So I thought and thought, at odd moments and at last I struck what I considered to be the right plan! Mind I have never altered the ideas, from the first—the plan was the difficulty. When Howells was here last, I laid before him the whole story without referring to my MS and he said: "You have got it sure this time. But drop the idea of making mere magazine stuff of it. Don't waste it. Print it by itself—publish it first in England—ask Dean Stanley to endorse it, which will draw some of the teeth of the religious press, and then reprint in America." I doubt my ability to get Dean Stanley to do anything of the sort, but I shall do the rest—and this is all a secret which you must not divulge.

Now look here—I have tried, all these years, to think of some way of "doing" hell too—and have always had to give it up. Hell, in my book, will not occupy five pages of MS I judge—it will be only covert hints, I suppose, and quickly dropped, I may end by not even referring to it.

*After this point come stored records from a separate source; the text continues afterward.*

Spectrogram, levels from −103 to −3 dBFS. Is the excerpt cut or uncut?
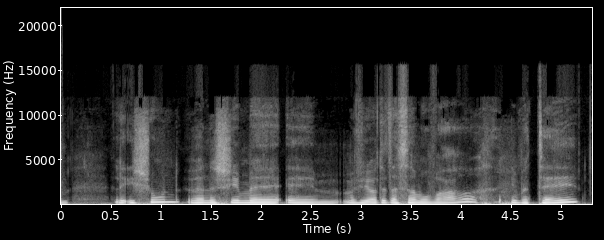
cut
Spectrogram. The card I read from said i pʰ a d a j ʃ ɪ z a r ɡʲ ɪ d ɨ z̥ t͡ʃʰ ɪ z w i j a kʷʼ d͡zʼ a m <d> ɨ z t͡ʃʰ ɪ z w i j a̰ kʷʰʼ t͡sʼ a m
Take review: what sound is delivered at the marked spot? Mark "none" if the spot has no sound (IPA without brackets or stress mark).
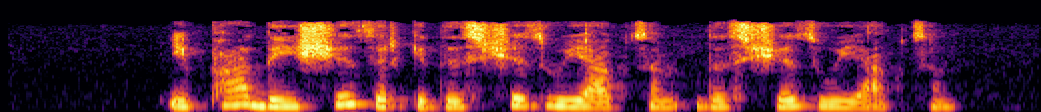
d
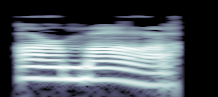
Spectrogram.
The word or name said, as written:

And mind you, in my opinion you will find that you can't write up hell so it will stand printing. Neither Howells nor I believe in hell or the divinity of the Savior, but no matter, the Savior is none the less a sacred Personage, and a man should have no desire or disposition to refer to him lightly, profanely, or otherwise than with the profoundest reverence.

The only safe thing is not to introduce him, or refer to him at all, I suspect. I have entirely rewritten one book 3 (perhaps 4.) times, changing the plan every time—1200 pages of MS. wasted and burned—and shall tackle it again, one of these years and maybe succeed at last. Therefore you need not expect to get your book right the first time. Go to work and revamp or rewrite it. God only exhibits his thunder and lightning at intervals, and so they always command attention. These are God's adjectives. You thunder and lightning too much; the reader ceases to get under the bed, by and by.

Mr. Perkins will send you and Ma your checks when we are gone. But don't write him, ever, except a single line in case he forgets the checks—for the man is driven to death with work.

I see you are half promising yourself a monthly return for your book. In my experience, previously counted chickens never do hatch. How many of mine I have counted! and never a one of them but failed! It is much better to hedge disappointment by not counting.—Unexpected money is a delight. The same sum is a bitterness when you expected more.

My time in America is growing mighty short. Perhaps we can manage in this way: Imprimis, if the N. Y. Weekly people know that you are my brother, they will turn that fact into an advertisement—a thing of value to them, but not to you and me. This must be prevented. I will write them a note to say you have a friend near Keokuk, Charles S. Miller, who has a MS for sale which you think is a pretty clever travesty on Verne; and if they want it they might write to him in your care. Then if any correspondence ensues between you and them, let Mollie write for you and sign your name—your own hand writing representing Miller's. Keep yourself out of sight till you make a strike on your own merits there is no other way to get a fair verdict upon your merits.

Later-I've written the note to Smith, and with nothing in it which he can use as an advertisement. I'm called—Good bye-love to you both.

We leave here next Wednesday for Elmira: we leave there Apl. 9 or 10—and sail 11th

Yr Bro.

Back to Mark Twain Letters

Mark Twain's Children

Mark Twain's Marriage

Mark Twain's Mining Years